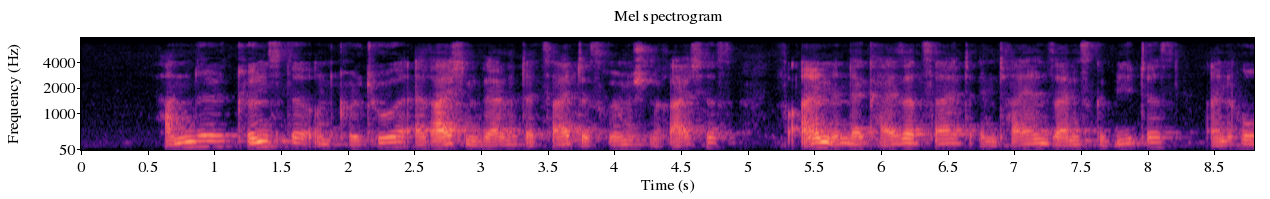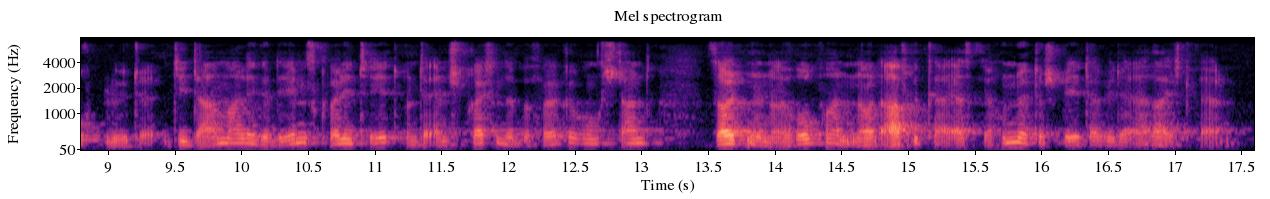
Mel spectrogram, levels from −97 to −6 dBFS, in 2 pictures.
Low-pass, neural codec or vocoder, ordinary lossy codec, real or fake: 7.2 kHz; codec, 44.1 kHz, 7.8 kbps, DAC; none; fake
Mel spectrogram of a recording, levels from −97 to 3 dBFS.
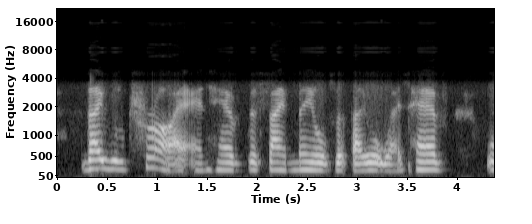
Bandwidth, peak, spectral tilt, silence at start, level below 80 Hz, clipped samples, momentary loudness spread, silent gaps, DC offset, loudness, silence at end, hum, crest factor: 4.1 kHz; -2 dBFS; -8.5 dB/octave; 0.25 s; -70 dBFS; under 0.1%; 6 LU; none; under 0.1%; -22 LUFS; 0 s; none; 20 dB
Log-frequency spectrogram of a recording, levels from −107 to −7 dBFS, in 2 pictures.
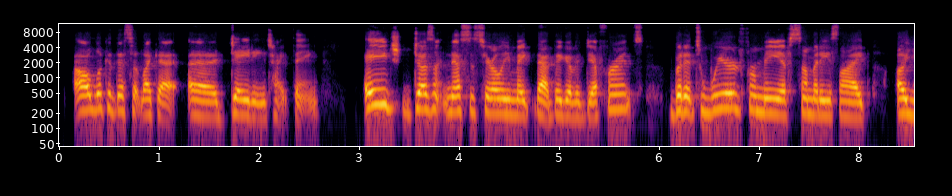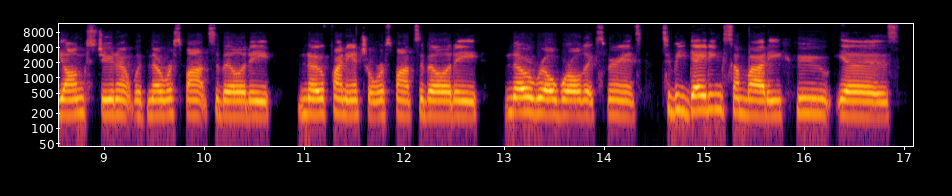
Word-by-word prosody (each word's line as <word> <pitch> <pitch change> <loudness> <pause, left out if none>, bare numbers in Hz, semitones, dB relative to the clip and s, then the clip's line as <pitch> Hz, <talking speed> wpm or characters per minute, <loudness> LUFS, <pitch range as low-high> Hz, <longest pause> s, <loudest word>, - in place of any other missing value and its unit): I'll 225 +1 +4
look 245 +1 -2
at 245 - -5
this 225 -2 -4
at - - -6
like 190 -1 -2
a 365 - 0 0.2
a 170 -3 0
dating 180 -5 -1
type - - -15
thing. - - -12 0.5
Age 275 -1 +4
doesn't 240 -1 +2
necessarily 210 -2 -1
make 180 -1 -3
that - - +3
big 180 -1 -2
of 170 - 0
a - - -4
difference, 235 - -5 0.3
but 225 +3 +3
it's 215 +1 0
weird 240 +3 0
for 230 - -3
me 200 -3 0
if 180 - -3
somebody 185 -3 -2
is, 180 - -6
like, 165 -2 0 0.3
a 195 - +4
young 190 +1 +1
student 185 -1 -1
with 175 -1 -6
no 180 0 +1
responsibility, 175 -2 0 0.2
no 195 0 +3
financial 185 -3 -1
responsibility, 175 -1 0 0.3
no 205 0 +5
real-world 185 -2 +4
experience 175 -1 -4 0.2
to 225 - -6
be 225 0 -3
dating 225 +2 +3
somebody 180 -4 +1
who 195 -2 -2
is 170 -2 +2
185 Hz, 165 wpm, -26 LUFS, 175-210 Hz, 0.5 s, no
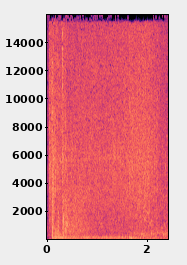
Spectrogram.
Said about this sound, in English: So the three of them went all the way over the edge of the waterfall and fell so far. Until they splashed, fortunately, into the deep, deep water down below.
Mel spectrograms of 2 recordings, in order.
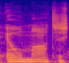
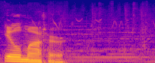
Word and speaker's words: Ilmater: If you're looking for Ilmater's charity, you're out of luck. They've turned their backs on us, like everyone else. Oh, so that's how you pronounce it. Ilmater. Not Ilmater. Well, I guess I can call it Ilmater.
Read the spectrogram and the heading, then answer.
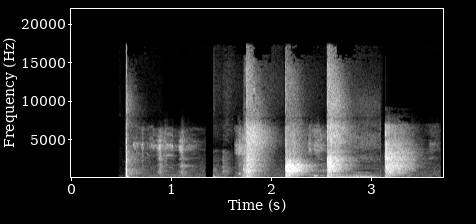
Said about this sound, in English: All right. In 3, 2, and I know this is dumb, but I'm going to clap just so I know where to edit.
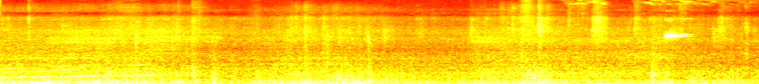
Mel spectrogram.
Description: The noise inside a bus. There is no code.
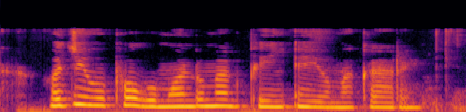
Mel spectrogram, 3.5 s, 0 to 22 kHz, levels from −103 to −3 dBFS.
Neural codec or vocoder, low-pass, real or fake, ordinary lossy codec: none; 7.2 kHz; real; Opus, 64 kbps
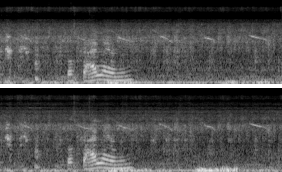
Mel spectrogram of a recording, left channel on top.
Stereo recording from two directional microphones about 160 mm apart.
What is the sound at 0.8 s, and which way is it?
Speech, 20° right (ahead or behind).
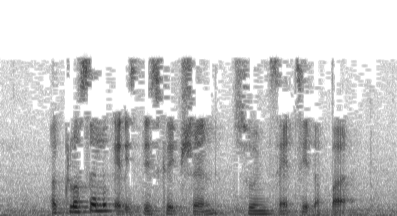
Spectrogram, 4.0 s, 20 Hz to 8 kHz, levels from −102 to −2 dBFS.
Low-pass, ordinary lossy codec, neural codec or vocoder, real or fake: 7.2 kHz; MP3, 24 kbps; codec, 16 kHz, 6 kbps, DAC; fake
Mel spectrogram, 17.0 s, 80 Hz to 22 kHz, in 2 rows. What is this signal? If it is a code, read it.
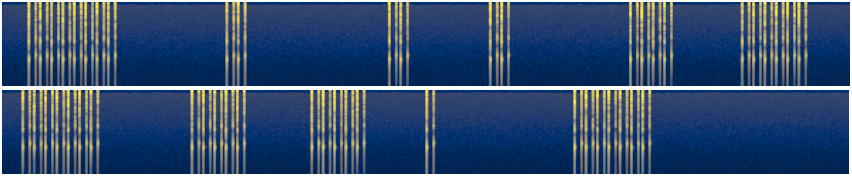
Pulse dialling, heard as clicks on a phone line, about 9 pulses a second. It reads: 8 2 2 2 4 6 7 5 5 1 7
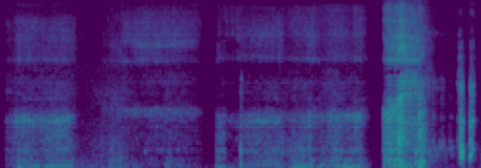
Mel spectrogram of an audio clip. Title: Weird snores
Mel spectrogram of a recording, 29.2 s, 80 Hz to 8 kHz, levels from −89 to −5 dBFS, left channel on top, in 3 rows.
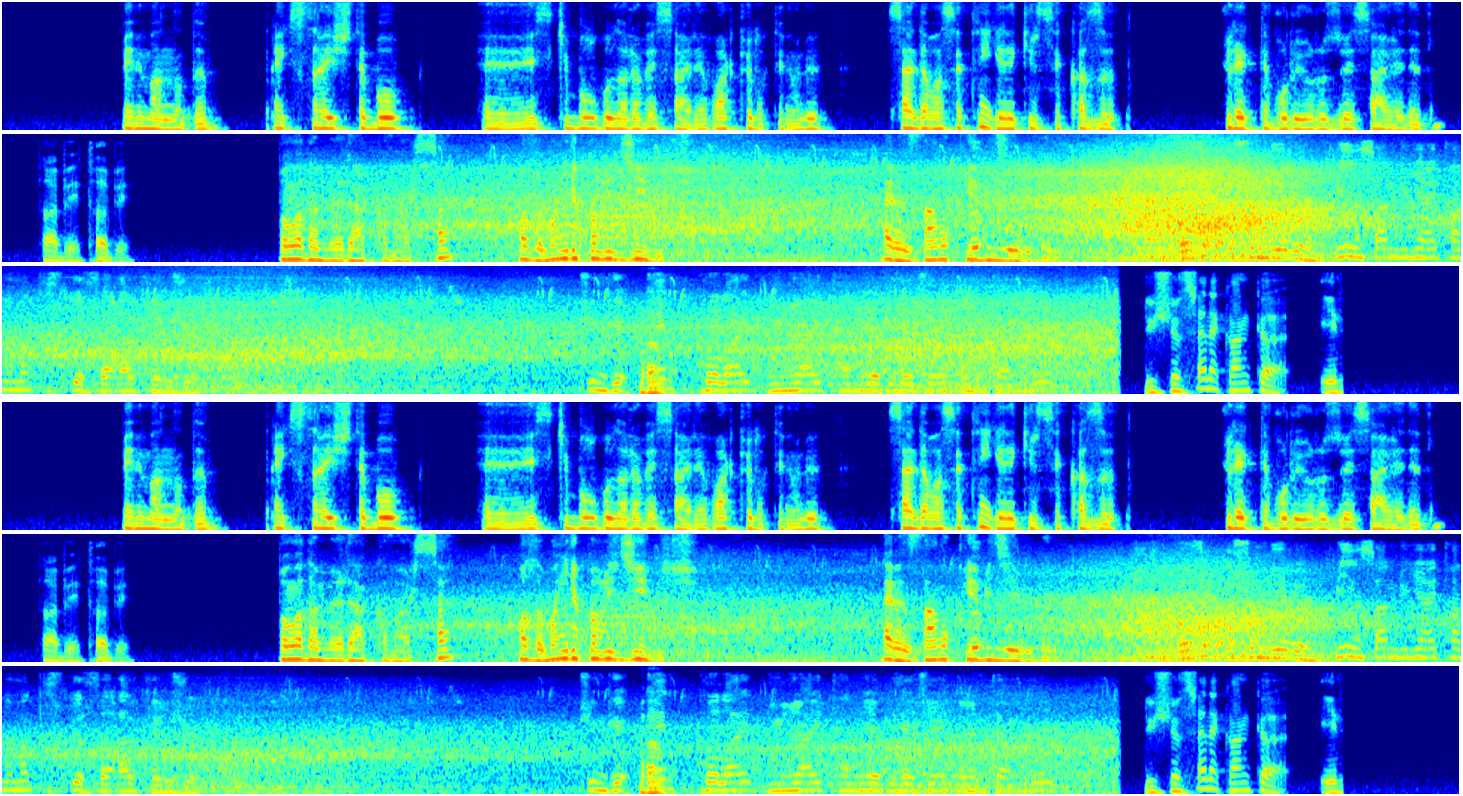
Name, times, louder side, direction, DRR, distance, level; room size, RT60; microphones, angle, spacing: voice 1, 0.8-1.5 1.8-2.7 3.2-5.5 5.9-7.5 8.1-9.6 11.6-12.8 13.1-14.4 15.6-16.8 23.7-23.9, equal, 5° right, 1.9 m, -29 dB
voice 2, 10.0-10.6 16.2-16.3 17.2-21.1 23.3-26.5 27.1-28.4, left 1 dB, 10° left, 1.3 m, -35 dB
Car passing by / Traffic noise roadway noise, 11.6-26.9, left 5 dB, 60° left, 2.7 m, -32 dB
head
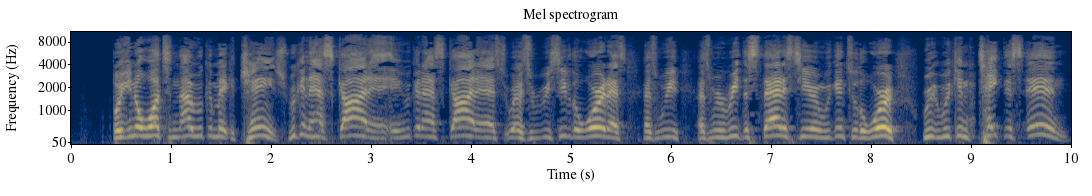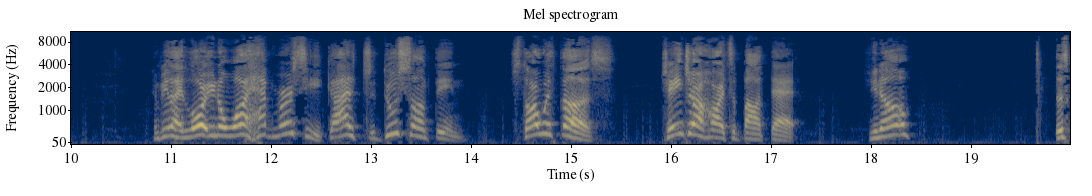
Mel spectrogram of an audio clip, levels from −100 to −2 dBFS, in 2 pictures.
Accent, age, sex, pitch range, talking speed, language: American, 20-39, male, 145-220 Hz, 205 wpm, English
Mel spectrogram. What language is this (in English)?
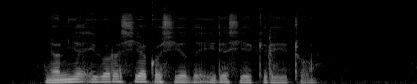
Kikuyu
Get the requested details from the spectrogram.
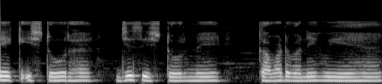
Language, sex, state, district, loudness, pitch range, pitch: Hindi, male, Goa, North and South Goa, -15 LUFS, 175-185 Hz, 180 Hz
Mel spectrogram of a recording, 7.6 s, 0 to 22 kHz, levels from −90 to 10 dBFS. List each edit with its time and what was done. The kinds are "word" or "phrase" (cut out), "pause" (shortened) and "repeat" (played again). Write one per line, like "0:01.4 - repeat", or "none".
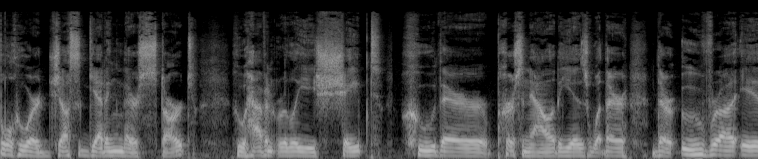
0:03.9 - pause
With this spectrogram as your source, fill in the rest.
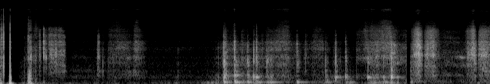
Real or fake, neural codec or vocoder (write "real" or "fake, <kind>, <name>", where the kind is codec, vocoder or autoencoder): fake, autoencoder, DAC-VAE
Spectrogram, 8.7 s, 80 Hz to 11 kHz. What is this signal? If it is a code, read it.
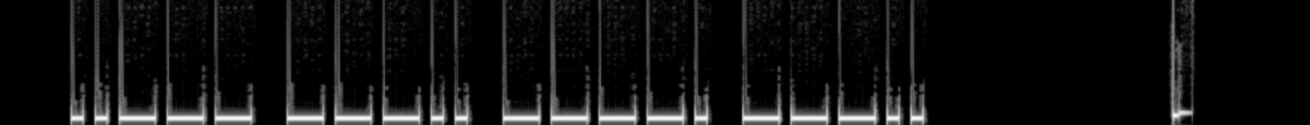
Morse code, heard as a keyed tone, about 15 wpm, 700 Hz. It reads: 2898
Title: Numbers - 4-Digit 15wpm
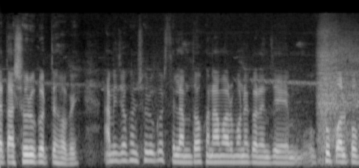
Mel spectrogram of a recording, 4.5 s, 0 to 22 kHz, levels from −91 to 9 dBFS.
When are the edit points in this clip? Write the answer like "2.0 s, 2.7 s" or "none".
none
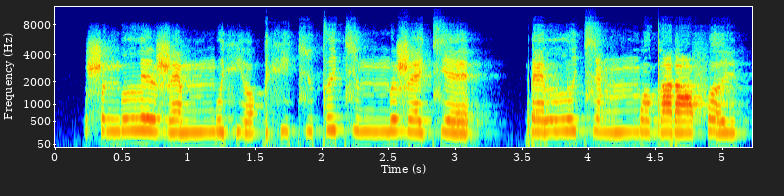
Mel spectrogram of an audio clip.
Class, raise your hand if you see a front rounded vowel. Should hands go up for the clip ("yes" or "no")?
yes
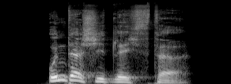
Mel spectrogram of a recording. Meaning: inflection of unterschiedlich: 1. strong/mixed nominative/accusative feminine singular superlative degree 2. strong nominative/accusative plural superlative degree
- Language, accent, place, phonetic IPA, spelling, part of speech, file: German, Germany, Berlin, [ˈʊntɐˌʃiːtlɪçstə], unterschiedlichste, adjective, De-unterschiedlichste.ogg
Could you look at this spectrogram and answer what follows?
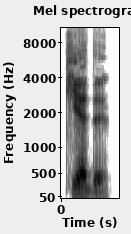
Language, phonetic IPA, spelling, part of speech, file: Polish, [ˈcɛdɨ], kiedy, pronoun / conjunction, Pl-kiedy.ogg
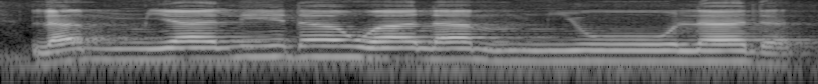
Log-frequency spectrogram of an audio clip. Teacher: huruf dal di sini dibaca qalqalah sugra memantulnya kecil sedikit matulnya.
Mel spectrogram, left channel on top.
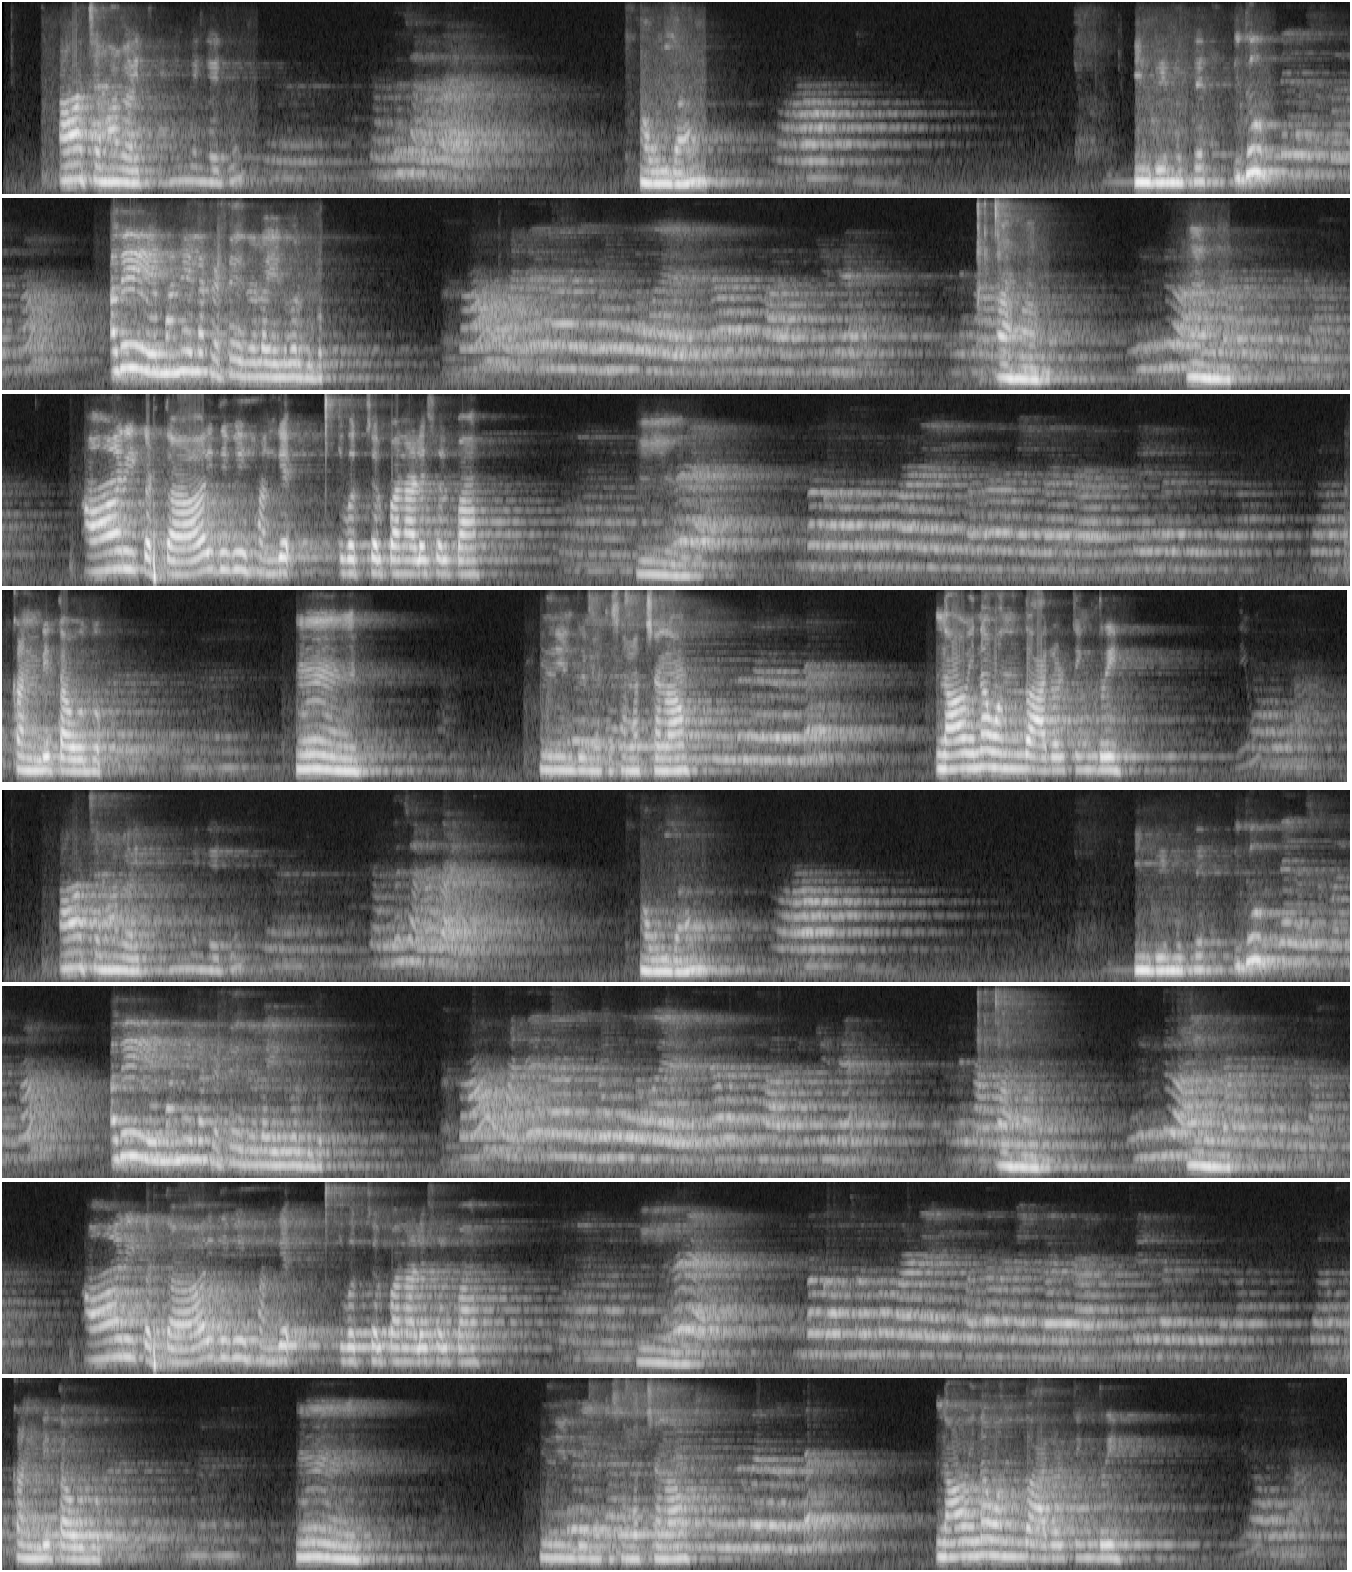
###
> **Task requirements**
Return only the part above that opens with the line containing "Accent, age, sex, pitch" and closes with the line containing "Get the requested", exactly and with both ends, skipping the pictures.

> **Answer to this problem**
Accent, age, sex, pitch range, talking speed, language: American, 20-39, male, 145-220 Hz, 205 wpm, English
Mel spectrogram. What language is this (in English)?
Kikuyu
Get the requested details from the spectrogram.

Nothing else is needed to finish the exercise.